Despite the growing numbers of a retiring workforce, the employment sector of those age 50 and older also continues to increase. According to the American Association of Retired Persons, by 2024 there will be nearly 41 million Americans age 55 and older working. Unfortunately, some of these employees may experience age discrimination, if they haven't encountered it already.
Within the last five years, age discrimination cases have been brought against Google, the LA Times, and IKEA, among other corporate enterprises. Current national legislation like the Protecting Older Workers Against Discrimination Act would restore protections of The Age Discrimination in Employment Act of 1967 eroded by a 2009 Supreme Court ruling in Gross v. FBL Financial Services Inc., which made it more difficult for workers age 40 and older to sue businesses for age discrimination such as being forced out of a job or denied a work opportunity. The ruling states that older Americans must prove age was the decisive factor in an employer's decision. The proposed Protecting Older Workers Against Discrimination Act bill would revert to the previous legal threshold, which said that older workers must prove age was just one of several factors.

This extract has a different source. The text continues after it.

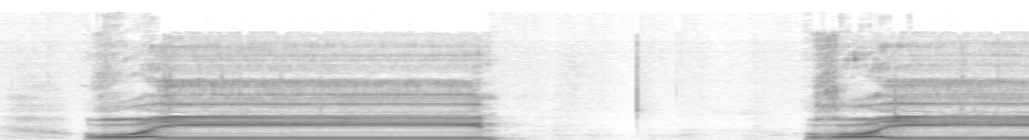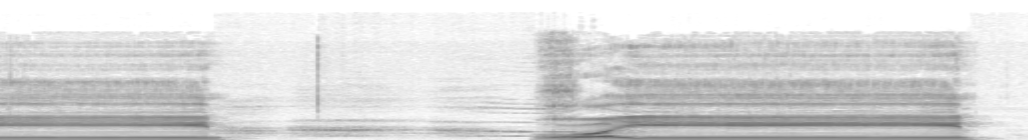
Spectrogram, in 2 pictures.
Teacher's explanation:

For those who find themselves in this situation, the important thing to know is what to do to avoid or confront age discrimination.
Almost all job applications require your date of birth for security reasons. While this may cause worry for applicants, San Jacinto College career services coordinator Brittany Bonds says your resume is key.
"A good rule of thumb is to take focus off dates and put more emphasis on skills, accomplishments, and related experience," said Bonds. "Additionally, keeping information on your resume relevant and focused on experience within 7-10 years can help. You can't always avoid dates or information that reveals age, but you can control how you provide information to an employer that helps them to see it's not a concern."
Most hiring managers and committees are trained on what questions can and can't be asked during job interviews, especially when it comes to age. However, there may be situations where someone hasn't had that training. Bonds advises to focus on your expertise and bring the conversation back to what you bring to the table.
"The No. 1 thing to avoid is discussing age repeatedly in an interview yourself," she said. "It's easy to fall into the trap of addressing 'the elephant in the room' through light humor, but in fact, you may inadvertently be bringing attention to a concern that wasn't there before. Show the employer you understand that you are older, but you also understand your value as an applicant. I often remind job seekers only you know your worth and can advocate for yourself as a candidate during an interview. Be able to talk about your value with confidence (but avoid arrogance) to help them to see why you are an ideal person for their position."
Online/social media presence
It's commonplace for many potential employers to search candidates' online and social media presence to ensure they would be a good fit for the company and its culture. Some older applicants may just be venturing into social media, while others may not have updated their professional profiles in years. When it comes to professional online and/or social media sites, always keep things current.
"For sites like LinkedIn, make sure you have a recent professional picture that is a good representation of you for the role you're seeking," said Bonds. "It's also a good idea to make sure your information is up-to-date and reflective of your recent job history and experience. Keep in mind that resume formats change frequently and expectations adapt, so be sure your resume reflects today's job market trends. Older resume formats can be a key 'tell' of senior job seekers."
Confronting age discrimination
Ultimately, if an applicant or an employee believes they are being discriminated against because of their age, there are proper procedures to follow according to their company's human resource guidelines. In general, Bonds says to respectfully address the issue with your employer first, build your case with detailed, factual documentation, then advance to the human resources department.
"If you have addressed the issue with the employer/supervisor and your concerns are dismissed or not addressed, there are steps to take to protect yourself and appropriately move forward," she said. "First, be diligent about noting the specifics of your concerns — i.e., how your new work hours differ from others in the office, trends you see that specifically indicate discrimination against you vs. others in the office, etc. Second, note all comments that are made against you with dates and times, and make sure to note if others heard the comments being made. Overall, state the facts and keep emotions at bay. Finally, approach your human resources department when ready, and try to have reasonable solutions to the issues. Be able to advocate for your work and results. The more evidence you can show in the situation, the better your argument will be."